Exercise description:
Each line, starting at the one with "Accent: Düsseldorf, North" and running to the end of the data below, is to be set down again exactly, both ends included; leave pictures out.

Source data:

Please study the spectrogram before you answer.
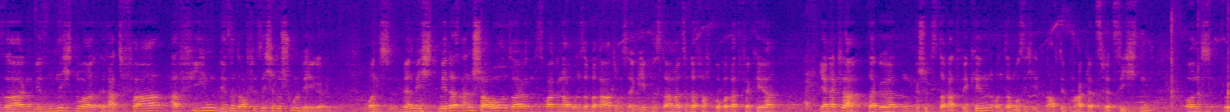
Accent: Düsseldorf, North Rhine-Westphalia, Germany; Ich komme aus Lörrick und jetzt heute einmal quer durch die Stadt, eine große Diagonale, das ist ein schöner Ausflug.

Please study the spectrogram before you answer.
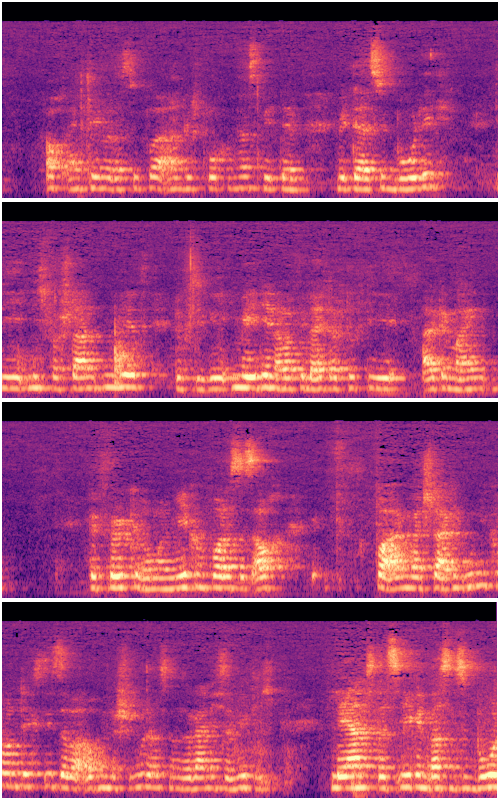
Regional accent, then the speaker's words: Austria; ich komme auch aus Österreich, bin am Land aufgewachsen

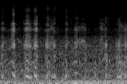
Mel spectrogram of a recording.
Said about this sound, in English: Oh, there's a duck fight.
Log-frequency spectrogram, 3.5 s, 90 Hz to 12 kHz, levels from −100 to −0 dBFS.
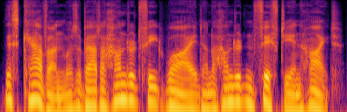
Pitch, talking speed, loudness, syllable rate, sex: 115 Hz, 260 wpm, -18 LUFS, 6.0 syllables/s, male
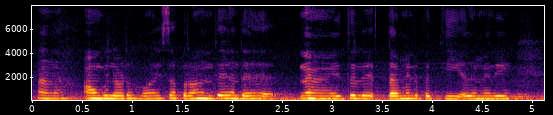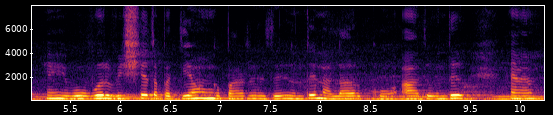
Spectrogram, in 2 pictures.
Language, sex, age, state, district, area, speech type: Tamil, female, 18-30, Tamil Nadu, Mayiladuthurai, rural, spontaneous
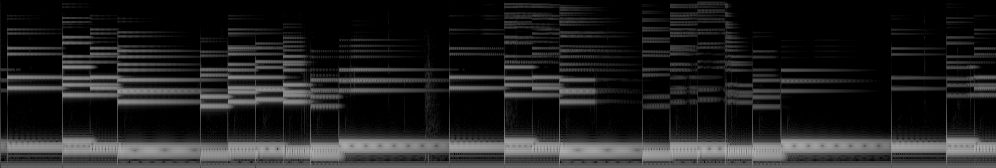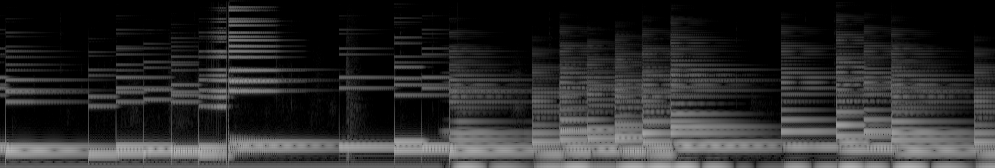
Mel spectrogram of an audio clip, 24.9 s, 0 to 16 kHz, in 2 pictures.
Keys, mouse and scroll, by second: 0.3-2.9 drag, 3.7-5.0 drag, 5.2-7.1 drag, 7.3 click, 8.3-11.7 drag, 11.9-13.3 drag, 14.8-17.6 drag, 17.8-19.4 drag, 22.4 click, 23.4-24.8 drag.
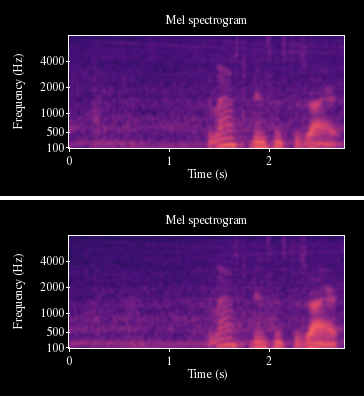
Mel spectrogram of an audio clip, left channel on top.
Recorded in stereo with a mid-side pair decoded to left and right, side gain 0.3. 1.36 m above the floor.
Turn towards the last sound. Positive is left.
turn(degrees=-75)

Written solution:
Accent: Düsseldorf, North Rhine-Westphalia, Germany; Ich komme aus Lörrick und jetzt heute einmal quer durch die Stadt, eine große Diagonale, das ist ein schöner Ausflug.

Please study the spectrogram before you answer.
Regional accent, then the speaker's words: Austria; ich komme auch aus Österreich, bin am Land aufgewachsen

Mel spectrogram of a recording.
Said about this sound, in English: Oh, there's a duck fight.
Log-frequency spectrogram, 3.5 s, 90 Hz to 12 kHz, levels from −100 to −0 dBFS.
Pitch, talking speed, loudness, syllable rate, sex: 115 Hz, 260 wpm, -18 LUFS, 6.0 syllables/s, male
Spectrogram, in 2 pictures.
Language, sex, age, state, district, area, speech type: Tamil, female, 18-30, Tamil Nadu, Mayiladuthurai, rural, spontaneous
Mel spectrogram of an audio clip, 24.9 s, 0 to 16 kHz, in 2 pictures.
Keys, mouse and scroll, by second: 0.3-2.9 drag, 3.7-5.0 drag, 5.2-7.1 drag, 7.3 click, 8.3-11.7 drag, 11.9-13.3 drag, 14.8-17.6 drag, 17.8-19.4 drag, 22.4 click, 23.4-24.8 drag.
Mel spectrogram of an audio clip, left channel on top.
Recorded in stereo with a mid-side pair decoded to left and right, side gain 0.3. 1.36 m above the floor.
Turn towards the last sound. Positive is left.
turn(degrees=-75)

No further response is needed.